Gramm also plays the values card with an ad condemning "five trillion dollars of welfare." As eerie, black-and-white footage moves from graffiti-scarred neighborhoods to handcuffed criminals, the ad says: "Washington is paying millions who could work, not to work, not to marry, to have more illegitimate children."

Dole is trumpeting his recent attacks on violent films and music, "demanding Hollywood stop corrupting our children," as one ad put it. Perhaps out of necessity, given his 35-year congressional record, he also stresses his role as Senate majority leader: "While others talk, Bob Dole leads." But that may be a dubious selling point when many voters are disgusted by the squabbling surrounding the three-week government shutdown. "Dole is advertising his Washington credentials far too much," West said.
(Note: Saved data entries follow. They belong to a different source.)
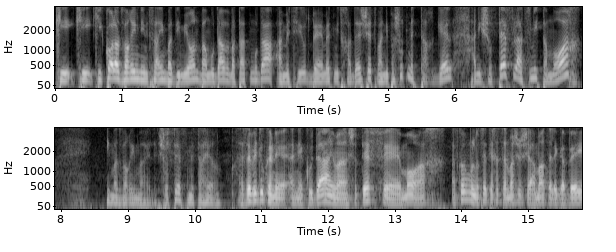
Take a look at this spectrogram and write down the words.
כי, כי, כי כל הדברים נמצאים בדמיון, במודע ובתת מודע, המציאות באמת מתחדשת, ואני פשוט מתרגל, אני שוטף לעצמי את המוח עם הדברים האלה. שוטף, מטהר. אז זה בדיוק הנקודה עם השוטף אה, מוח. אז קודם כל אני רוצה להתייחס על משהו שאמרת לגבי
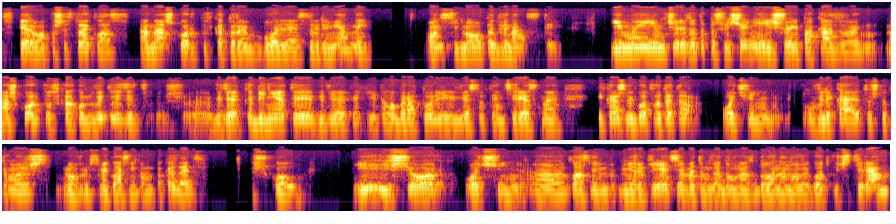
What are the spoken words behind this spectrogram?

The most offbeat approach comes from Lugar, who stages a fictional drama about nuclear terrorism that has drawn mixed reviews. The Manchester Union Leader called the ad "a dud . . . so hokey as to be funny."

Another contender, Patrick J. Buchanan, is the first Republican in two decades to begin an ad with a picture of a waving Richard M. Nixon. Buchanan's commercial, unveiled here Sunday, says: "I served the two most important presidents of our time. Richard Nixon and Ronald Reagan were not men of compromise, and neither am I."

Alexander's media campaign, depicting the candidate in his red-and-black flannel shirt, centers on his earnest appeals for "personal responsibility." The Tennessean urges voters to "expect less from Washington and more from ourselves," saying that "the answer is in our churches, families, neighborhoods and schools." In a spot that began last weekend, Alexander says: "I'm a little different from all those Washington senators. . . . I've even gone out in the real world and helped start a business."

But not one voter interviewed here could recall an Alexander ad. "Alexander hasn't made an impression on me," Kenison said. "I'm not sure what his message is, other than let's be nice to each other."